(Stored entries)

----

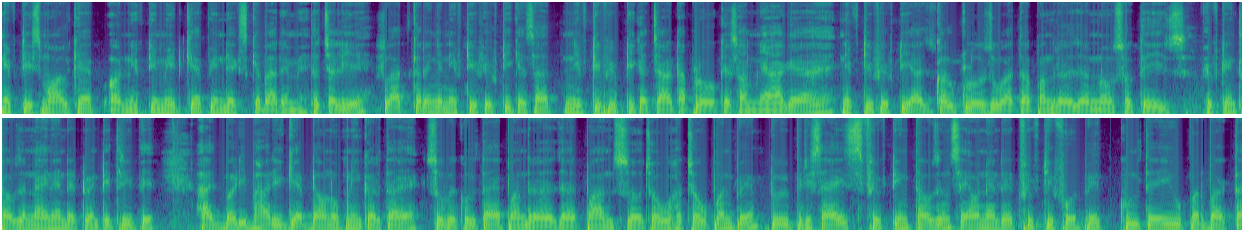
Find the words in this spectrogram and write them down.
Nifty small cap और निफ्टी मिड कैप इंडेक्स के बारे में। तो चलिए शुरुआत करेंगे निफ्टी 50 के साथ। निफ्टी 50 का चार्ट आप लोगों के सामने आ गया है। निफ्टी 50 आज कल क्लोज हुआ था 15,923 15,923 पे। आज बड़ी भारी गैप डाउन ओपनिंग करता है। सुबह खुलता है पंद्रह हज़ार पाँच सौ चौपन पे। टू प्रिसाइज 15,754 पे। खुलते ही ऊपर भागता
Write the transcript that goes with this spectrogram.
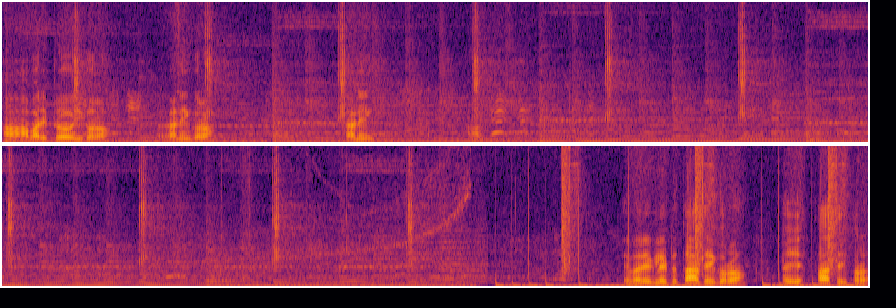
হ্যাঁ আবার একটু ই করো রানিং করো। রানিং এবার এগুলো একটু তাড়াতাড়ি করো এই যে তাড়াতাড়ি করো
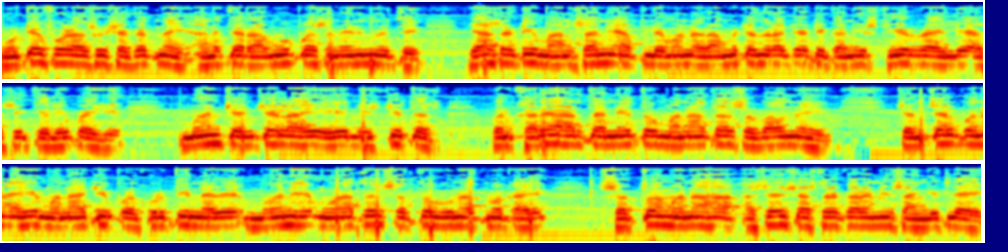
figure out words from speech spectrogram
मोठे फळ असू शकत नाही आणि ते रामोपासनेने मिळते. यासाठी माणसाने आपले मन रामचंद्राच्या ठिकाणी स्थिर राहिले असे केले पाहिजे. मन चंचल आहे हे निश्चितच पण खऱ्या अर्थाने तो मनाचा स्वभाव नाही. चंचलपणा ही मनाची प्रकृती नव्हे मन हे मुळातच सत्वगुणात्मक आहे. सत्व मनाहा असे शास्त्रकारांनी सांगितले आहे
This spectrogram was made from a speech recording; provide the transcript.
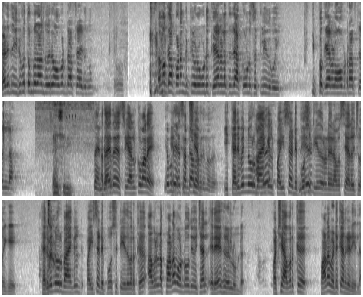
കഴിഞ്ഞ ഇരുപത്തൊമ്പതാം തീയതി വരെ ഓവർ ഡ്രാഫ്റ്റ് ആയിരുന്നു. നമുക്ക് ആ പണം കിട്ടിയോടുകൂടി കേരളത്തിന്റെ അക്കൗണ്ട് സെറ്റിൽ ചെയ്ത് പോയി. ഇപ്പൊ കേരളം ഓവർ ഡ്രാഫ്റ്റ് അല്ല അതായത് ശ്രീ അൽകുമാറെ സംശയം വരുന്നത്? ഈ കരുവന്നൂർ ബാങ്കിൽ പൈസ ഡെപ്പോസിറ്റ് ചെയ്തവരുടെ ഒരു അവസ്ഥ ആലോചിച്ച് നോക്കി കരുവന്നൂർ ബാങ്കിൽ പൈസ ഡെപ്പോസിറ്റ് ചെയ്തവർക്ക് അവരുടെ പണം ഉണ്ടോ എന്ന് ചോദിച്ചാൽ രേഖകളിലുണ്ട്. പക്ഷെ അവർക്ക് പണം എടുക്കാൻ കഴിയില്ല.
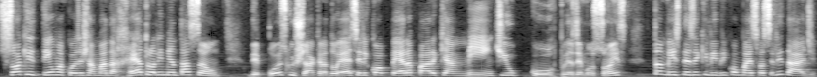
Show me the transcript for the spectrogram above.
Só que tem uma coisa chamada retroalimentação. Depois que o chakra adoece, ele coopera para que a mente, o corpo e as emoções também se desequilibrem com mais facilidade.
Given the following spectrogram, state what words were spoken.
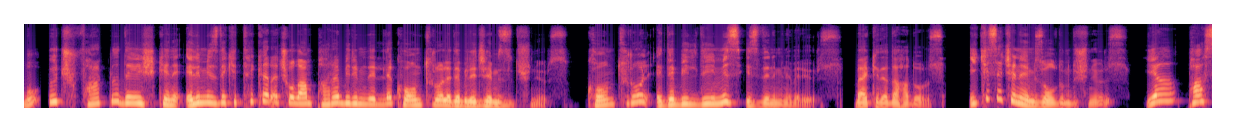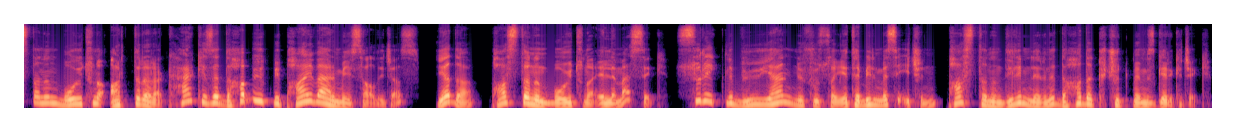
bu üç farklı değişkeni elimizdeki tek araç olan para birimleriyle kontrol edebileceğimizi düşünüyoruz. Kontrol edebildiğimiz izlenimini veriyoruz. Belki de daha doğrusu. İki seçeneğimiz olduğunu düşünüyoruz. Ya pastanın boyutunu arttırarak herkese daha büyük bir pay vermeyi sağlayacağız ya da pastanın boyutuna ellemezsek sürekli büyüyen nüfusa yetebilmesi için pastanın dilimlerini daha da küçültmemiz gerekecek.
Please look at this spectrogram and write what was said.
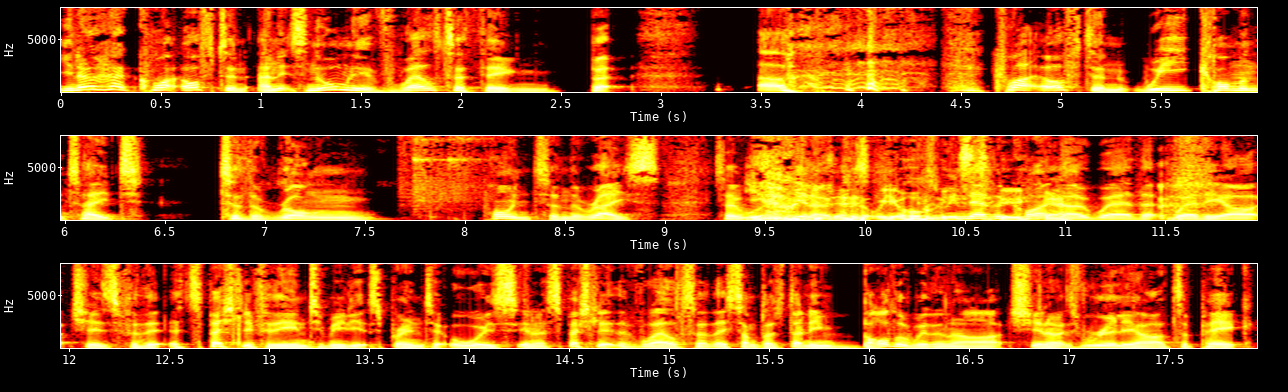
you know how quite often, and it's normally a Vuelta thing, but uh, quite often we commentate to the wrong point in the race. So we, Yeah, you know, we- because we we, never do, quite yeah. know where the where the arch is for the, especially for the intermediate sprint. It always, you know, especially at the Vuelta, they sometimes don't even bother with an arch. You know, it's really hard to pick.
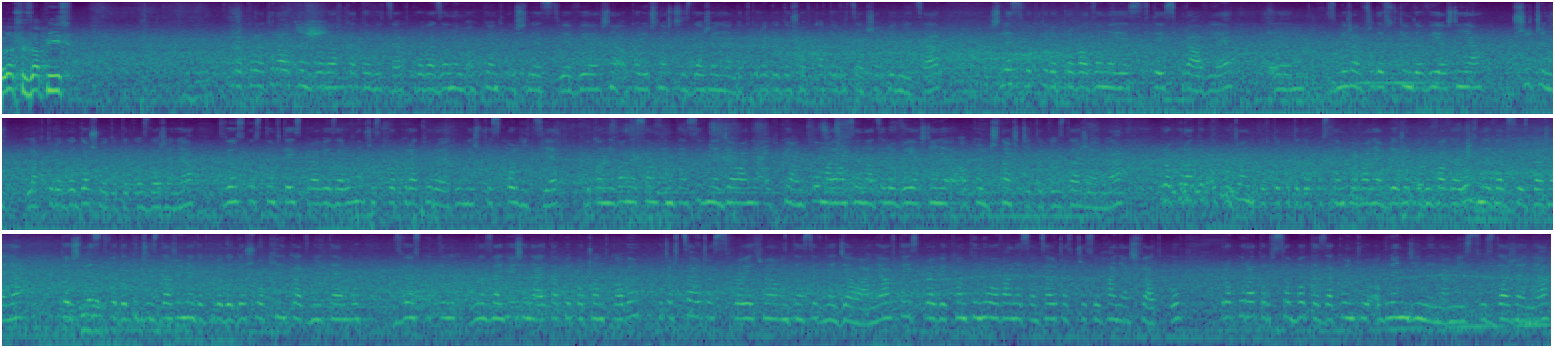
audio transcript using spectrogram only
Proszę zapis. Prokuratura Okręgowa w Katowicach w prowadzonym od piątku śledztwie wyjaśnia okoliczności zdarzenia, do którego doszło w Katowicach Szapienica. Śledztwo, które prowadzone jest w tej sprawie, ym, zmierza przede wszystkim do wyjaśnienia przyczyn, dla którego doszło do tego zdarzenia. W związku z tym w tej sprawie zarówno przez prokuraturę, jak również przez policję wykonywane są intensywne działania od piątku, mające na celu wyjaśnienie okoliczności tego zdarzenia. Prokurator od początku w toku tego postępowania bierze pod uwagę różne wersje zdarzenia. To śledztwo dotyczy zdarzenia, do którego doszło kilka dni temu. W związku z tym no, znajduje się na etapie początkowym, chociaż cały czas w sprawie trwają intensywne działania. W tej sprawie kontynuowane są cały czas przesłuchania świadków. Prokurator w sobotę zakończył oględziny na miejscu zdarzenia.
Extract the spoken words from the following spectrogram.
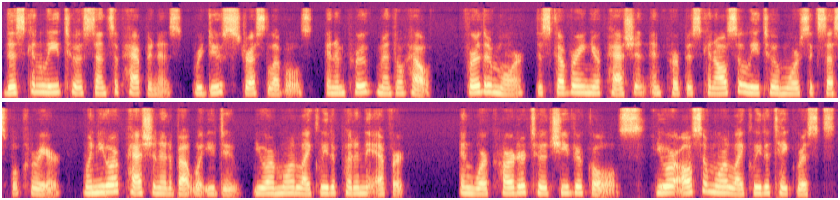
This can lead to a sense of happiness, reduced stress levels, and improved mental health. Furthermore, discovering your passion and purpose can also lead to a more successful career. When you are passionate about what you do, you are more likely to put in the effort and work harder to achieve your goals. You are also more likely to take risks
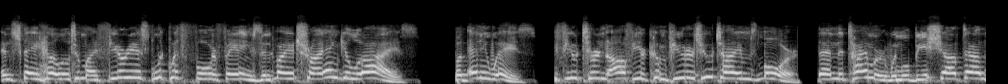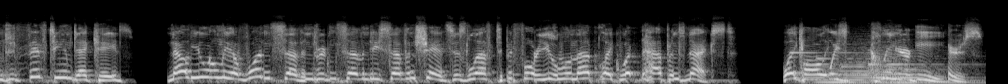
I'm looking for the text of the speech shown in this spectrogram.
and say hello to my furious look with four fangs and my triangular eyes. But anyways, if you turn off your computer two times more, then the timer will be shot down to 15 decades. Now you only have 1 777 chances left before you will not like what happens next. Like always, clean your ears.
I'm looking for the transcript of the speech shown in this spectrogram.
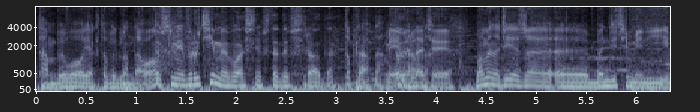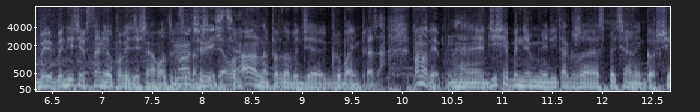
tam było, jak to wyglądało. To w sumie wrócimy właśnie wtedy w środę. To prawda. to Miejmy prawda. nadzieję. Mamy nadzieję, że e, będziecie mieli, będziecie w stanie opowiedzieć nam o tym, No co tam oczywiście. się działo, ale na pewno będzie gruba impreza. Panowie, e, dzisiaj będziemy mieli także specjalnych gości,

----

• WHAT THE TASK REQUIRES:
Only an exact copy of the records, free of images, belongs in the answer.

• COMPLETED EXERCISE:
Find the words in this spectrogram and write them down.
Nifty small cap और निफ्टी मिड कैप इंडेक्स के बारे में। तो चलिए शुरुआत करेंगे निफ्टी 50 के साथ। निफ्टी 50 का चार्ट आप लोगों के सामने आ गया है। निफ्टी 50 आज कल क्लोज हुआ था 15,923 15,923 पे। आज बड़ी भारी गैप डाउन ओपनिंग करता है। सुबह खुलता है पंद्रह हज़ार पाँच सौ चौपन पे। टू प्रिसाइज 15,754 पे। खुलते ही ऊपर भागता
Write the transcript that goes with this spectrogram.
হ্যাঁ আবার একটু ই করো রানিং করো। রানিং এবার এগুলো একটু তাড়াতাড়ি করো এই যে তাড়াতাড়ি করো
figure out words from speech spectrogram
मोठे फळ असू शकत नाही आणि ते रामोपासनेने मिळते. यासाठी माणसाने आपले मन रामचंद्राच्या ठिकाणी स्थिर राहिले असे केले पाहिजे. मन चंचल आहे हे निश्चितच पण खऱ्या अर्थाने तो मनाचा स्वभाव नाही. चंचलपणा ही मनाची प्रकृती नव्हे मन हे मुळातच सत्वगुणात्मक आहे. सत्व मनाहा असे शास्त्रकारांनी सांगितले आहे
This spectrogram was made from a speech recording; provide the transcript.
കഴിഞ്ഞ ഇരുപത്തൊമ്പതാം തീയതി വരെ ഓവർ ഡ്രാഫ്റ്റ് ആയിരുന്നു. നമുക്ക് ആ പണം കിട്ടിയോടുകൂടി കേരളത്തിന്റെ അക്കൗണ്ട് സെറ്റിൽ ചെയ്ത് പോയി. ഇപ്പൊ കേരളം ഓവർ ഡ്രാഫ്റ്റ് അല്ല അതായത് ശ്രീ അൽകുമാറെ സംശയം വരുന്നത്? ഈ കരുവന്നൂർ ബാങ്കിൽ പൈസ ഡെപ്പോസിറ്റ് ചെയ്തവരുടെ ഒരു അവസ്ഥ ആലോചിച്ച് നോക്കി കരുവന്നൂർ ബാങ്കിൽ പൈസ ഡെപ്പോസിറ്റ് ചെയ്തവർക്ക് അവരുടെ പണം ഉണ്ടോ എന്ന് ചോദിച്ചാൽ രേഖകളിലുണ്ട്. പക്ഷെ അവർക്ക് പണം എടുക്കാൻ കഴിയില്ല.
Show me the transcript for the spectrogram above.
Só que tem uma coisa chamada retroalimentação. Depois que o chakra adoece, ele coopera para que a mente, o corpo e as emoções também se desequilibrem com mais facilidade.
Given the following spectrogram, state what words were spoken.
bu üç farklı değişkeni elimizdeki tek araç olan para birimleriyle kontrol edebileceğimizi düşünüyoruz. Kontrol edebildiğimiz izlenimini veriyoruz. Belki de daha doğrusu. İki seçeneğimiz olduğunu düşünüyoruz. Ya pastanın boyutunu arttırarak herkese daha büyük bir pay vermeyi sağlayacağız ya da pastanın boyutuna ellemezsek sürekli büyüyen nüfusa yetebilmesi için pastanın dilimlerini daha da küçültmemiz gerekecek.
Please look at this spectrogram and write what was said.
you know how quite often, and it's normally a Vuelta thing, but uh, quite often we commentate to the wrong point in the race. So we, Yeah, you know, we- because we we, never do, quite yeah. know where the where the arch is for the, especially for the intermediate sprint. It always, you know, especially at the Vuelta, they sometimes don't even bother with an arch. You know, it's really hard to pick.
audio transcript using spectrogram only
Proszę zapis. Prokuratura Okręgowa w Katowicach w prowadzonym od piątku śledztwie wyjaśnia okoliczności zdarzenia, do którego doszło w Katowicach Szapienica. Śledztwo, które prowadzone jest w tej sprawie, ym, zmierza przede wszystkim do wyjaśnienia przyczyn, dla którego doszło do tego zdarzenia. W związku z tym w tej sprawie zarówno przez prokuraturę, jak również przez policję wykonywane są intensywne działania od piątku, mające na celu wyjaśnienie okoliczności tego zdarzenia. Prokurator od początku w toku tego postępowania bierze pod uwagę różne wersje zdarzenia. To śledztwo dotyczy zdarzenia, do którego doszło kilka dni temu. W związku z tym no, znajduje się na etapie początkowym, chociaż cały czas w sprawie trwają intensywne działania. W tej sprawie kontynuowane są cały czas przesłuchania świadków. Prokurator w sobotę zakończył oględziny na miejscu zdarzenia.
Extract the spoken words from the following spectrogram.
This can lead to a sense of happiness, reduced stress levels, and improved mental health. Furthermore, discovering your passion and purpose can also lead to a more successful career. When you are passionate about what you do, you are more likely to put in the effort and work harder to achieve your goals. You are also more likely to take risks
I'm looking for the text of the speech shown in this spectrogram.
and say hello to my furious look with four fangs and my triangular eyes. But anyways, if you turn off your computer two times more, then the timer will be shot down to 15 decades. Now you only have 1 777 chances left before you will not like what happens next. Like always, clean your ears.
I'm looking for the transcript of the speech shown in this spectrogram.
tam było, jak to wyglądało. To w sumie wrócimy właśnie wtedy w środę. To prawda. to Miejmy prawda. nadzieję. Mamy nadzieję, że e, będziecie mieli, będziecie w stanie opowiedzieć nam o tym, No co tam oczywiście. się działo, ale na pewno będzie gruba impreza. Panowie, e, dzisiaj będziemy mieli także specjalnych gości,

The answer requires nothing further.